--- Data to use Enclosed Below ---

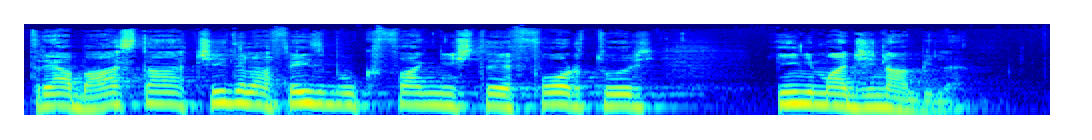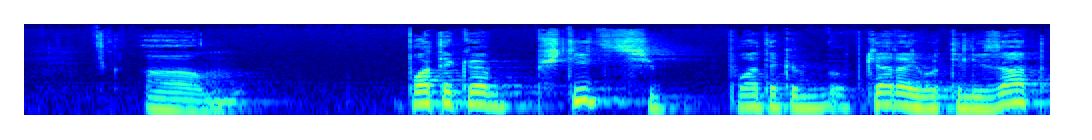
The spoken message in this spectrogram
treaba asta, cei de la Facebook fac niște eforturi inimaginabile. Um, poate că știți și poate că chiar ai utilizat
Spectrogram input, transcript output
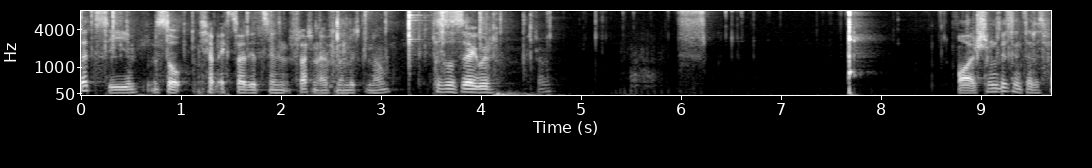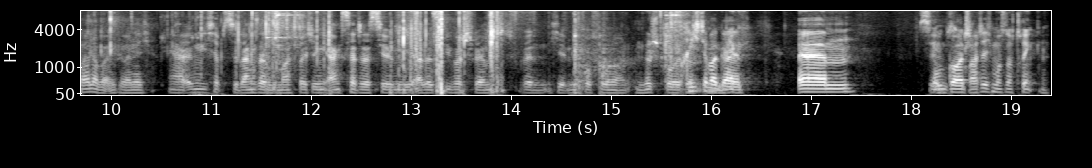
Let's see. so, ich habe extra jetzt den Flaschenöffner mitgenommen. Das ist sehr gut. Oh, ist schon ein bisschen satisfying, aber irgendwie nicht. Ja, irgendwie, ich habe es zu langsam gemacht, weil ich irgendwie Angst hatte, dass hier irgendwie alles überschwemmt, wenn hier Mikrofone und ein Mischpult. Riecht aber geil. Ähm, Sind. Oh Gott. Warte, ich muss noch trinken.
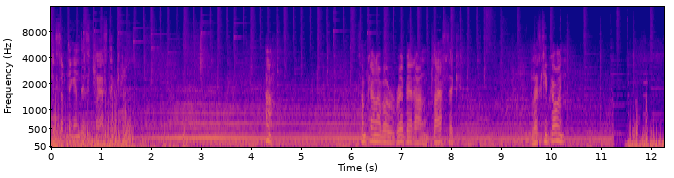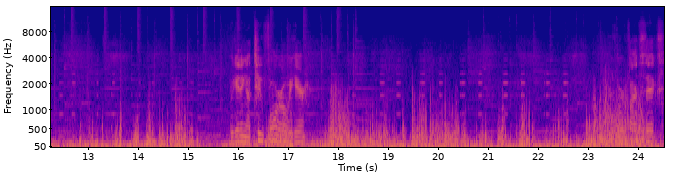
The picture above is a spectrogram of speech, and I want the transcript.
like something in this plastic. Huh. Some kind of a ribbon on plastic. Let's keep going. We're getting a 2-4 over here. Four, five, six.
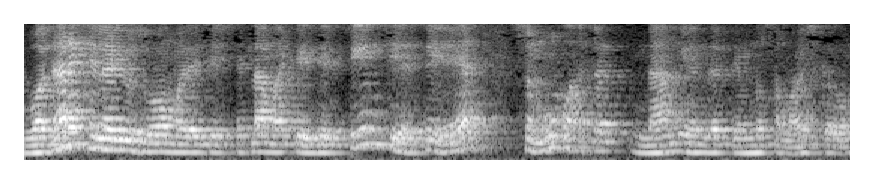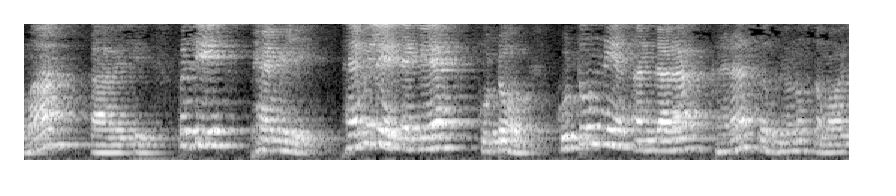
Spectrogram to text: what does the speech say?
વધારે ખેલાડીઓ જોવા મળે છે. એટલા માટે જે ટીમ છે, તે સમૂહવાચક નામની અંદર તેમનો સમાવેશ કરવામાં આવે છે. પછી ફેમિલી ફેમિલી એટલે કે કુટુંબ. કુટુંબની અંદર ઘણા સભ્યોનો સમાવેશ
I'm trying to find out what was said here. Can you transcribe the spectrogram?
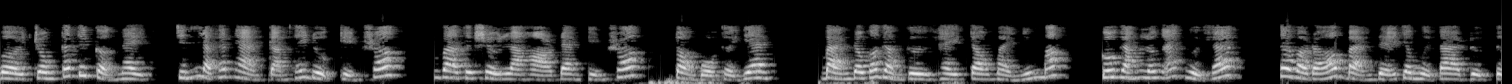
vời trong cách tiếp cận này chính là khách hàng cảm thấy được kiểm soát, và thực sự là họ đang kiểm soát toàn bộ thời gian. Bạn đâu có gầm gừ hay cau mày nhướng mắt, cố gắng lớn ác người khác, Thay vào đó bạn để cho người ta được tự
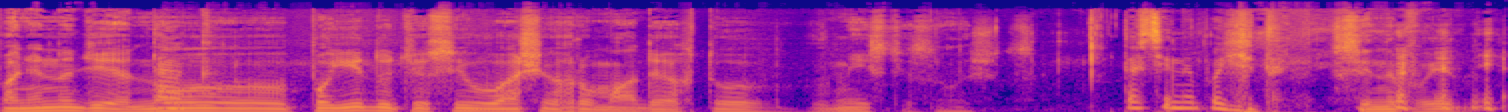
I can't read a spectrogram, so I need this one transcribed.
Пані Надія, ну поїдуть усі в ваші громади, а хто в місті залишиться? Та всі не поїдуть. Всі не поїдуть.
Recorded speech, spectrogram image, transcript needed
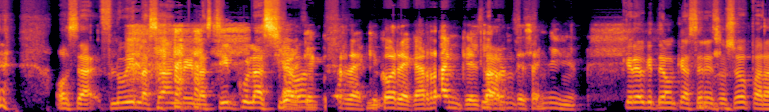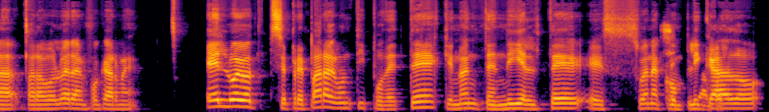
o sea, fluir la sangre, la circulación. que corre, que corre, que arranque el torrente sanguíneo. Creo que tengo que hacer eso yo para, para volver a enfocarme. Él luego se prepara algún tipo de té, que no entendí el té, es, suena complicado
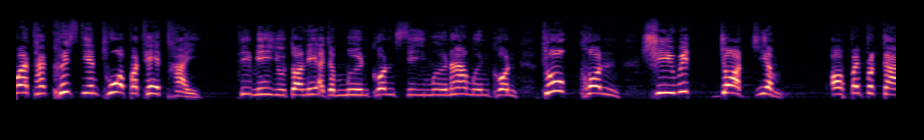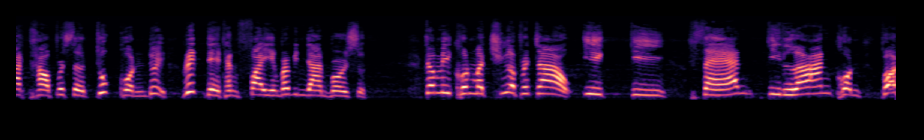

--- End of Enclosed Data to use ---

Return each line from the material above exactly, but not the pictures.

■ Task answer:
The spoken message in this spectrogram
treaba asta, cei de la Facebook fac niște eforturi inimaginabile. Um, poate că știți și poate că chiar ai utilizat
Spectrogram input, transcript output
Let's see. so, ich habe extra jetzt den Flaschenöffner mitgenommen. Das ist sehr gut. Oh, ist schon ein bisschen satisfying, aber irgendwie nicht. Ja, irgendwie, ich habe es zu langsam gemacht, weil ich irgendwie Angst hatte, dass hier irgendwie alles überschwemmt, wenn hier Mikrofone und ein Mischpult. Riecht aber geil. Ähm, Sind. Oh Gott. Warte, ich muss noch trinken.
The picture above is a spectrogram of speech, and I want the transcript.
like something in this plastic. Huh. Some kind of a ribbon on plastic. Let's keep going. We're getting a 2-4 over here. Four, five, six.
Spectrogram to text: what does the speech say?
વધારે ખેલાડીઓ જોવા મળે છે. એટલા માટે જે ટીમ છે, તે સમૂહવાચક નામની અંદર તેમનો સમાવેશ કરવામાં આવે છે. પછી ફેમિલી ફેમિલી એટલે કે કુટુંબ. કુટુંબની અંદર ઘણા સભ્યોનો સમાવેશ
I'm trying to find out what was said here. Can you transcribe the spectrogram?
vời trong cách tiếp cận này chính là khách hàng cảm thấy được kiểm soát, và thực sự là họ đang kiểm soát toàn bộ thời gian. Bạn đâu có gầm gừ hay cau mày nhướng mắt, cố gắng lớn ác người khác, Thay vào đó bạn để cho người ta được tự
I can't read a spectrogram, so I need this one transcribed.
Пані Надія, ну поїдуть усі в ваші громади, а хто в місті залишиться? Та всі не поїдуть. Всі не поїдуть.
Recorded speech, spectrogram image, transcript needed
o sea, fluir la sangre, la circulación. que corre, que corre, que arranque el torrente sanguíneo. Creo que tengo que hacer eso yo para, para volver a enfocarme. Él luego se prepara algún tipo de té, que no entendí el té, es, suena complicado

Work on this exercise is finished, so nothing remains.